Arts + Culture
Sad news: Mission Local reports that after eight years on Valencia Street, vegan publishing house Little Otsu is closing its doors this December. Run by Jeremy Crown and Yvonne Chen, the lovingly-curated neighborhood shop is a place to grab comics, books, day planners and other adorable knick-knacks.
Christian Cagigal is a dark little conjurer with a thoughtful view on evil and an experiential one-man show threaded with gothic whimsy. “It won’t be the feel-good show of the year,” he says. But if you let down your defenses, Cagigal promises to give you magic.
He’s also hatching good-natured plots to steal your soul, so be sure to keep that shit close. (I stuffed mine in an empty wine glass and shoved it under the seat. Seemed to work.)
Late-breaking news: Midnites for Maniacs programmer Jesse Hawthorne Ficks will be hosting a must-see '80s marathon all day Saturday at the Castro Theatre, featuring Sylvester Stallone's criminally overlooked Nighthawks, Jean-Claude Van Damme kicking ass in Bloodsport, a pair of John Carpenter gems (a newly restored print of Big Trouble in Little China, followed by They Live), and a "secret midnite film" rumored to be none other than Hulk Hogan's No Holds Barred.
In nine seasons with the Cleveland Indians, Al Rosen slugged 192 home runs, twice besting all American Leaguers in that category, and, in 1953, came within a single percentage point of winning the sport’s coveted Triple Crown. If not for the broken finger he suffered in 1956, effectively ending his career, he might be a Hall of Famer today.
Rosen, 86, who served as president of the San Francisco Giants from 1985 to ’92, isn’t one to dwell on the past, noting that he would have stayed with the game if he was able to meet the lofty standards he’d set for himself. But he was happy to reflect on his playing days for Peter Miller's new documentary Jews and Baseball: An American Love Story.
What’s new with Joanna Newsom? A hotly anticipated show, certainly, with a full-blown band at the Fox Theater on Aug. 2. But what else has changed since I first met Joanna Newsom, back in 2003?
Back then she was playing with then-boyfriend Noah Georgeson -- the prettying keyboard-pounding support in his Strokes-y new-rock combo the Pleased.

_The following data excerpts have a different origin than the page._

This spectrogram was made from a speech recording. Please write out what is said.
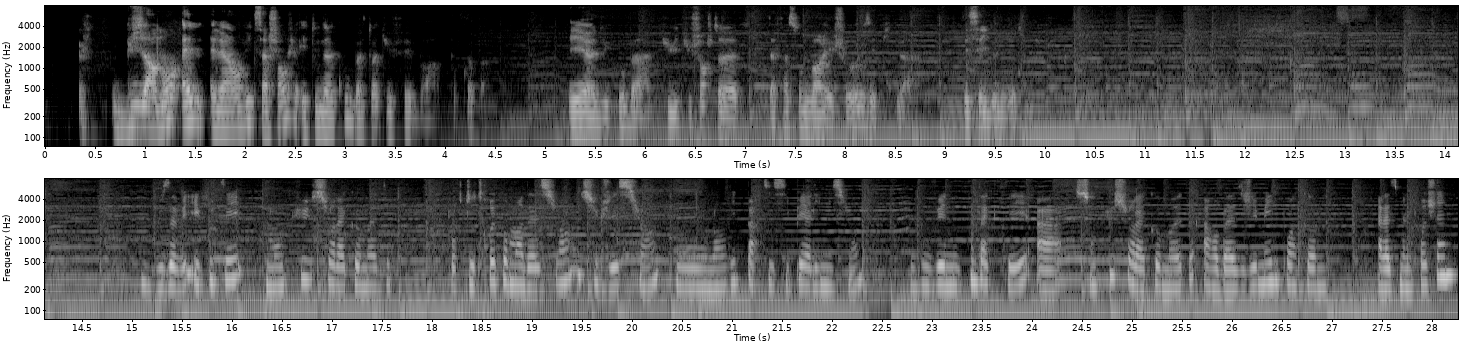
bizarrement, elle, elle a envie que ça change et tout d'un coup, bah, toi, tu fais, bah, pourquoi pas. Et euh, du coup, bah, tu, tu changes ta, ta façon de voir les choses et puis bah, t'essayes de nouveau. Vous avez écouté Mon cul sur la commode. Pour toute recommandation, suggestion ou l'envie de participer à l'émission, vous pouvez nous contacter à sonculsurlacommode.gmail.com. À la semaine prochaine!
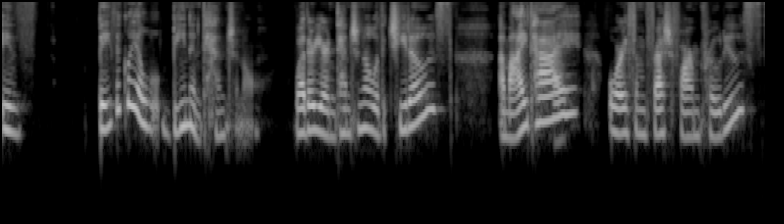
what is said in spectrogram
is basically a, being intentional. Whether you're intentional with Cheetos a Mai Tai or some fresh farm produce,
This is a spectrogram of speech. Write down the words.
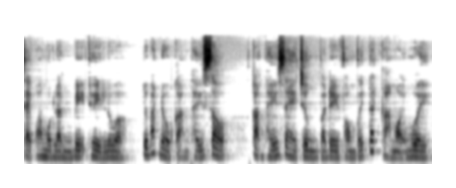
Trải qua một lần bị Thủy lừa, tôi bắt đầu cảm thấy sợ, cảm thấy dè chừng và đề phòng với tất cả mọi người.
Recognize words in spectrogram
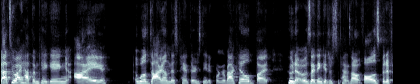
that's who I have them taking. I will die on this Panthers need a cornerback hill, but who knows? I think it just depends how it falls. But if,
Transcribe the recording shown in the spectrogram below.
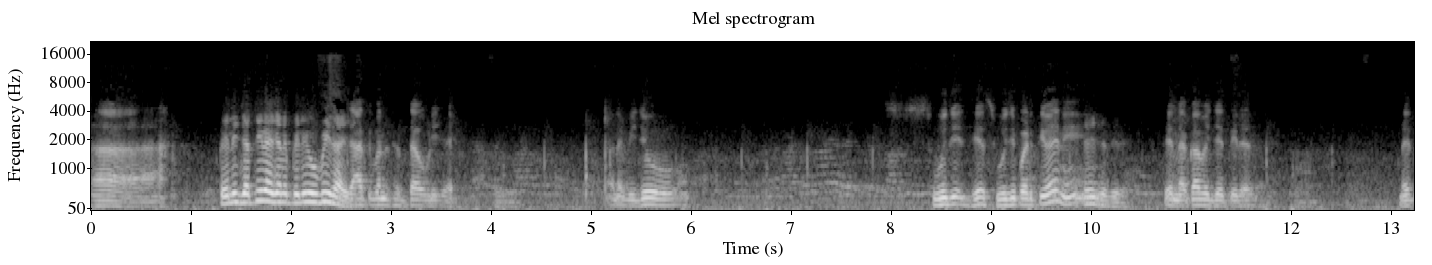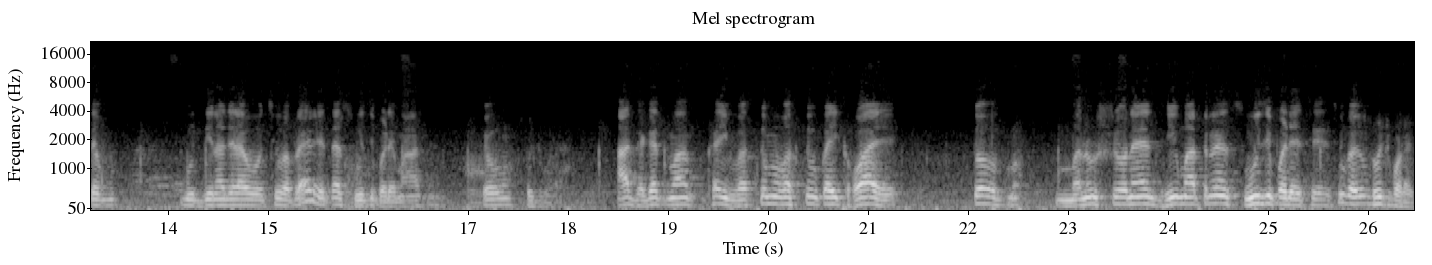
હા. પેલી જતી રહે છે અને પેલી ઊભી થાય. જાત પર શ્રદ્ધા ઉડી જાય. અને બીજું સૂજ જે સૂજ પડતી હોય ને જતી રહે. તે નકામી જતી રહે. નહીં તો બુદ્ધિના જરા ઓછું વપરાય ને ત્યારે સૂજ પડે માણસ તો આ જગતમાં કઈ વસ્તુમાં વસ્તુ કંઈક હોય તો મનુષ્યોને જીવ માત્ર સૂજ પડે છે. શું કહ્યું? સૂજ પડે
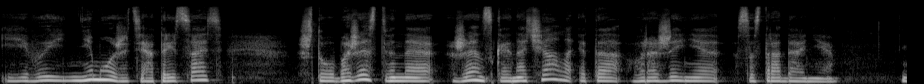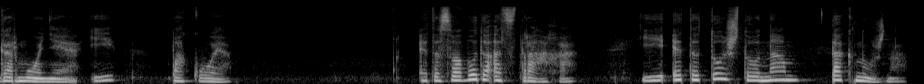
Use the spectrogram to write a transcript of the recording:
и вы не можете отрицать что божественное женское начало — это выражение сострадания, гармония и покоя. Это свобода от страха, и это то, что нам так нужно.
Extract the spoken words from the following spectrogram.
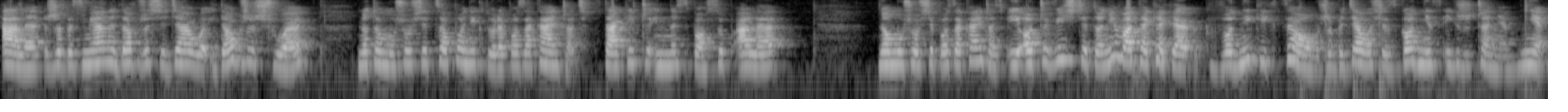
Ale żeby zmiany dobrze się działy i dobrze szły, no to muszą się co po niektóre pozakańczać w taki czy inny sposób, ale no muszą się pozakańczać. I oczywiście to nie ma tak, jak, jak wodniki chcą, żeby działo się zgodnie z ich życzeniem. Nie.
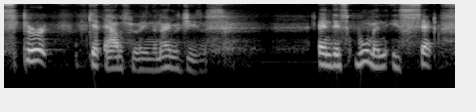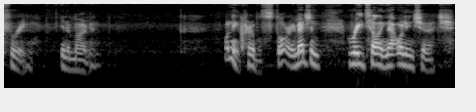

We just got off an Outside Lands press conference call with Kings of Leon singer Nathan Followill, Eugene Hutz of Gogol Bordello and Scott Youklis, head chef at Maverick. They're just excited as we are to eat our hearts out and listen to the good tunes coming our way August 14th and 15th.
If you’re feeling the overwhelming urge to feast your eyes on modern dance and your teeth on bites of salmon (um, no promises on the salmon, the press release didn’t include a menu), head to the Mission for tapas, ODC-style.
What a disheartening spectacle we have in Dinner for Schmucks, the latest comedy since April’s Date Night to squander Steve Carell’s impeccable timing and frantic, Clouseau-like cluelessness.
For better and more often worse, we see in Barry, his latest on-screen buffoon, a character reminiscent of Michael Scott, the deluded desk jockey he plays on NBC’s The Office. Nearly paralyzed by his own stupidity, hopelessly oblivious in every aspect of his modest existence, Barry is a tragic figure, in part because of the pain behind his manic grin, and in part because he’s so easy to despise.